There is no specific treatment for most forms of infective gastroenteritis. It is generally a self-limiting illness. In infants and elderly persons, the most common complication is dehydration so maintaining good fluid intake is important.
For most types of gastroenteritis, exclude from child care, preschool, school and work until there has been no diarrhoea for at least 24 hours. If working in a commercial food setting, the exclusion period is 48 hours.
Careful attention to standard precautions and personal hygiene is important in the prevention of gastroenteritis. Key actions for staff and residents include:
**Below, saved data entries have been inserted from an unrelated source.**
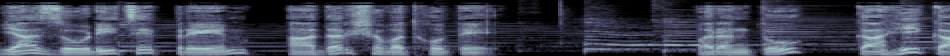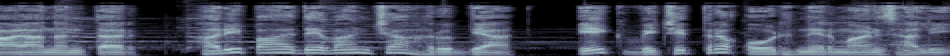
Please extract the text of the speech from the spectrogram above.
या जोडीचे प्रेम आदर्शवत होते. परंतु काही काळानंतर हरिपाळदेवांच्या हृदयात एक विचित्र ओढ निर्माण झाली.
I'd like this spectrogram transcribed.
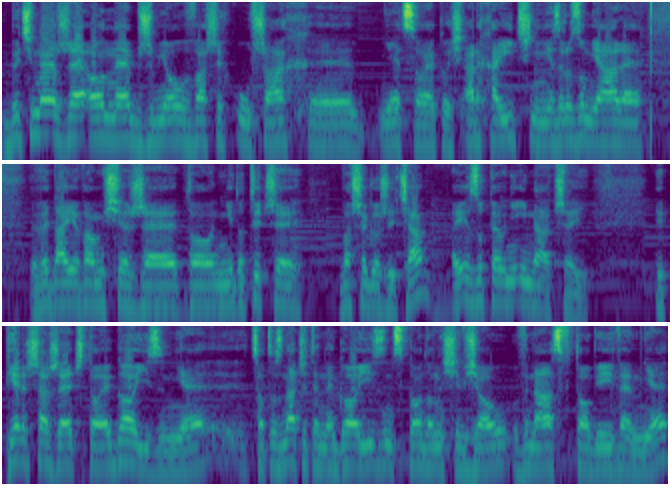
Być może one brzmią w waszych uszach e, nieco jakoś archaicznie, niezrozumiale. Wydaje wam się, że to nie dotyczy waszego życia, a jest zupełnie inaczej. Pierwsza rzecz to egoizm, nie? Co to znaczy ten egoizm, skąd on się wziął w nas, w tobie i we mnie?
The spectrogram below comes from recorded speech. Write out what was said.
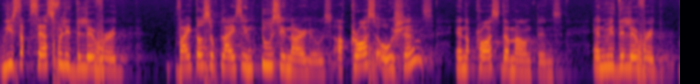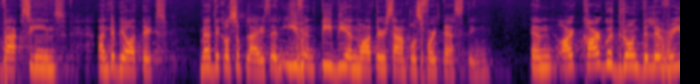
we successfully delivered vital supplies in two scenarios, across oceans and across the mountains. And we delivered vaccines, antibiotics, medical supplies, and even TB and water samples for testing. And our cargo drone delivery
In South Australia gastroenteritis caused by some specific pathogens and suspected food poisoning are notifiable to the Communicable Disease Control Branch (CDCB) (PDF 72KB) of the Department for Health and Ageing, under the South Australian Public Health Act 2011. This requirement applies to both the medical practitioner and laboratories.
SA Health has developed a comprehensive guideline, including tools to assist in the investigation of outbreaks in residential care settings (PDF 272KB)
This practical guide to the management of gastroenteritis has been developed to assist all residential environments such as residential aged care facilities (RACF) to manage outbreaks of viral and/or bacterial gastroenteritis. The guidance provided in this document can also be applied to other health and non-health settings, including hospitals, hostels, rehabilitation facilities and cruise ships.
While this practical guide to management of gastroenteritis is aimed at residential facilities, the principles are applicable to all settings (e.g. schools, child care centres and pre-schools) and should guide decision making in all circumstances.
A Clostridium difficile fact sheet (PDF 90KB) for health care professionals describing C. difficile infection, its epidemiology, mode of transmission and prevention. For more information on CDI, see the Clostridium difficile infection (CDI) web page.
Information about the practices that form the basic measures to prevent transmission of infectious diseases within health care environments.
For patients about the cause, signs, symptoms, treatment and prevention
You’ve Got What? is a collection of patient fact sheets on a number of things including: